Activity: The entries below contain a line with "This spectrogram shows" and a line with "Tell me what's". Retype exactly everything from the first down to the second, both included, and nothing else.

____ Input

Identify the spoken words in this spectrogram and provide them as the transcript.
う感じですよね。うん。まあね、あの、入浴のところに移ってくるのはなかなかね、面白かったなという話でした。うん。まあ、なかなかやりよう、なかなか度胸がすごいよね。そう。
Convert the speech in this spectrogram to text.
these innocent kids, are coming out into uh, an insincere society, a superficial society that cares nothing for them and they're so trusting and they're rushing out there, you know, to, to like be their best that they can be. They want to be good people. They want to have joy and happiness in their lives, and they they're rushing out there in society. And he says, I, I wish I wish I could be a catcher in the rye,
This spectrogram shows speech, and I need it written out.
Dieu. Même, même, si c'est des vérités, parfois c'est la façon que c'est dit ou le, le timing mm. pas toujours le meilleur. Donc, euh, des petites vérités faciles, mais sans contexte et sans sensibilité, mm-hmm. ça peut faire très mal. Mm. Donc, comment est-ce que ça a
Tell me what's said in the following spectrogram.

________
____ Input

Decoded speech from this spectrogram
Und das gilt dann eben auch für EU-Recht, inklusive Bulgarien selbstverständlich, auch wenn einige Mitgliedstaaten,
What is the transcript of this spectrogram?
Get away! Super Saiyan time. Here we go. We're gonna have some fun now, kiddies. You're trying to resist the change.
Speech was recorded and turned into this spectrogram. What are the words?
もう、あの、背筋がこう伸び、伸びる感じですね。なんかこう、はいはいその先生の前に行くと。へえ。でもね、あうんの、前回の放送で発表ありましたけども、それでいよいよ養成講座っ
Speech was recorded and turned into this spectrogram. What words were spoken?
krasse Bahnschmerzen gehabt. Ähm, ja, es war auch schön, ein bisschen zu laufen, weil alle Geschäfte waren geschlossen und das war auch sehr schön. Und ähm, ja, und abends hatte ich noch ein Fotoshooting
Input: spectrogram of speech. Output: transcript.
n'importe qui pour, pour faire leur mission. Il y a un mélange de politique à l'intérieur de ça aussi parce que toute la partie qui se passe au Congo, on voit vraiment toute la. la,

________
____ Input

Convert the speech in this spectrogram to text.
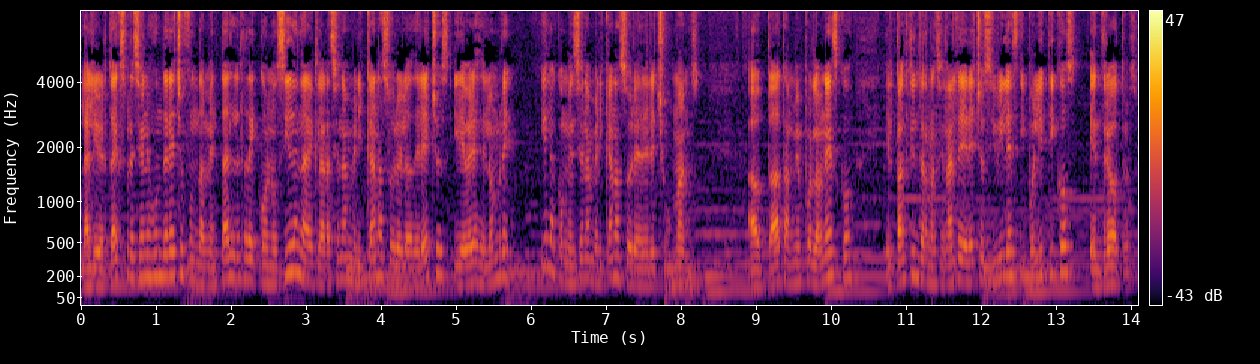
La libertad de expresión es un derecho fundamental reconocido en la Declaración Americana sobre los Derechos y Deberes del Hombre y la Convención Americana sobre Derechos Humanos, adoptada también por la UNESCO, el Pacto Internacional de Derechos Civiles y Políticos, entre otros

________

Expected output:
This spectrogram shows speech, and I need it written out.
Dieu. Même, même, si c'est des vérités, parfois c'est la façon que c'est dit ou le, le timing mm. pas toujours le meilleur. Donc, euh, des petites vérités faciles, mais sans contexte et sans sensibilité, mm-hmm. ça peut faire très mal. Mm. Donc, comment est-ce que ça a
Tell me what's said in the following spectrogram.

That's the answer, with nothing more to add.